JUDY WOODRUFF: The leaders of Germany and France pressed the Greek government today to offer up serious financial aid proposals in an effort to jump-start a new round of talks. That comes a day after more than 61 percent of Greek voters rejected the terms of an international bailout deal.
Meanwhile, the European Central Bank moved to raise the amount of collateral Greek banks must pay for emergency loans. We will take a closer look at the impact of the landslide vote, and talk to Greece’s ambassador to the U.S., right after this news summary.
GWEN IFILL: Greece’s economic uncertainty pushed stocks lower on Wall Street today. The Dow Jones industrial average lost 46 points to close at 17683. The Nasdaq fell 17 points, and the S&P 500 slipped eight.
JUDY WOODRUFF: Twin bombings rocked Central Nigeria overnight, killing 44 people. The blasts targeted a Muslim restaurant and a mosque in Jos, about 150 miles northeast of the capital, Abuja. Nearly 70 people were wounded, including many who were rushed to the hospital last night for treatment. The attacks were believed to be the work of Islamic State affiliate Boko Haram. The militants have killed more than 300 Nigerians in the past week alone.
GWEN IFILL: Combating the Islamic State was at the top of the agenda as President Obama paid a rare visit to the Pentagon this afternoon. He met with top military leaders for a briefing on the ongoing U.S.-led campaign against the militant group.
Afterward, the president said the fight won’t be quick, but acknowledged the significant progress made so far.
PRESIDENT BARACK OBAMA: Our coalition has now hit ISIL with more than 5,000 airstrikes.
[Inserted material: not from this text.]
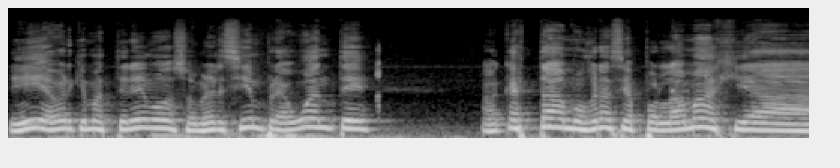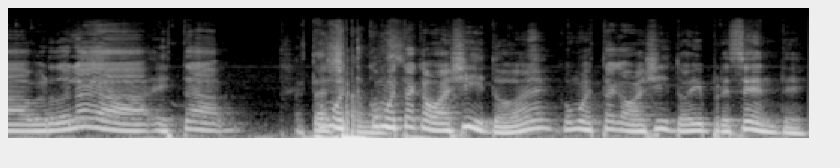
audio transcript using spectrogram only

We have taken out thousands of fighting positions, tanks, vehicles, bomb factories, and training camps.
We have eliminated thousands of fighters, including senior ISIL commanders. And over the past year, we have seen that, when we have an effective partner on the ground, ISIL can be pushed back.
GWEN IFILL: The president’s statement followed an uptick in U.S.-led coalition airstrikes in Syria over the weekend. The aerial operations targeted Islamic State-controlled structures and transit routes surrounding the militants’ stronghold of Raqqa.
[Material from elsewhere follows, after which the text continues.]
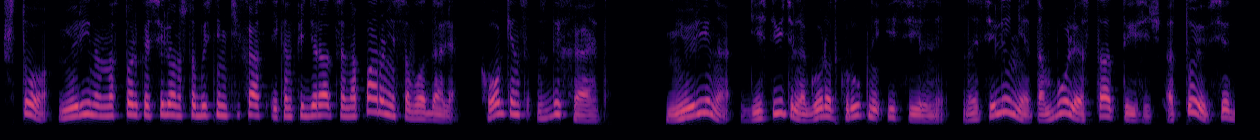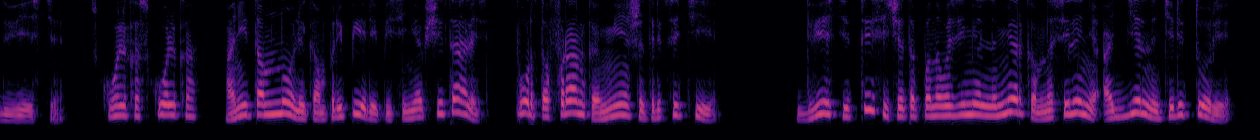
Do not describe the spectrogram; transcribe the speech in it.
Что, Мюрина настолько силен, чтобы с ним Техас и Конфедерация на пару не совладали? Хокинс вздыхает. Мюрина действительно город крупный и сильный. Население там более ста тысяч, а то и все двести. Сколько-сколько? Они там ноликом при переписи не обсчитались. Порто-Франко меньше тридцати. Двести тысяч – это по новоземельным меркам население отдельной территории.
JUDY WOODRUFF: Foreign ministers from six world powers met with their Iranian counterpart today in Vienna to make one final push ahead of tomorrow’s deadline to reach a nuclear weapons agreement. But there were no major signs of progress, as U.S. Secretary of State John Kerry negotiated alongside officials from five other nations and Iran.
His spokesman warned, if the Iranian regime doesn’t adhere to previous agreements, there will be no deal.
REAR ADM. JOHN KIRBY, State Department Spokesperson: We will only accept a deal that effectively close off Iran’s pathways to a nuclear weapon, and it will have to be a deal that can stand up to the scrutiny of not just our experts but experts around the world. We’re not there yet, and there are some important issues still to be resolved.
JUDY WOODRUFF: A White House spokesman acknowledged it was certainly possible that tomorrow’s self-imposed deadline could slip.
GWEN IFILL: South Carolina’s statehouse is one step closer to removing the Confederate Battle Flag from a pole on its grounds in Columbia. The state Senate passed a crucial vote on legislation that would take down the flag. But the bill still requires approval from the state’s House of Representatives and Republican Governor Nikki Haley, who recently reversed course and said the flag should be removed. The debate comes amid growing criticism in the wake of a shooting rampage at a black church in Charleston.
Hundreds of thousands of faithful gathered in Ecuador’s main port city today to watch Pope Francis celebrate mass. The service, which was dedicated to families, was held in a park in Guayaquil. It’s the pontiff’s second visit to his native region since becoming the leader of the Catholic Church in 2013. He travels next to Bolivia and Paraguay.
JUDY WOODRUFF: And it was disclosed today that comedian Bill Cosby admitted in a 2005 deposition that he had obtained quaaludes to drug women he wanted to have sex with. That is according to court documents made public. Cosby has been accused by more than two dozen women of sexual misconduct in incidents dating back more than four decades. He has never been criminally charged.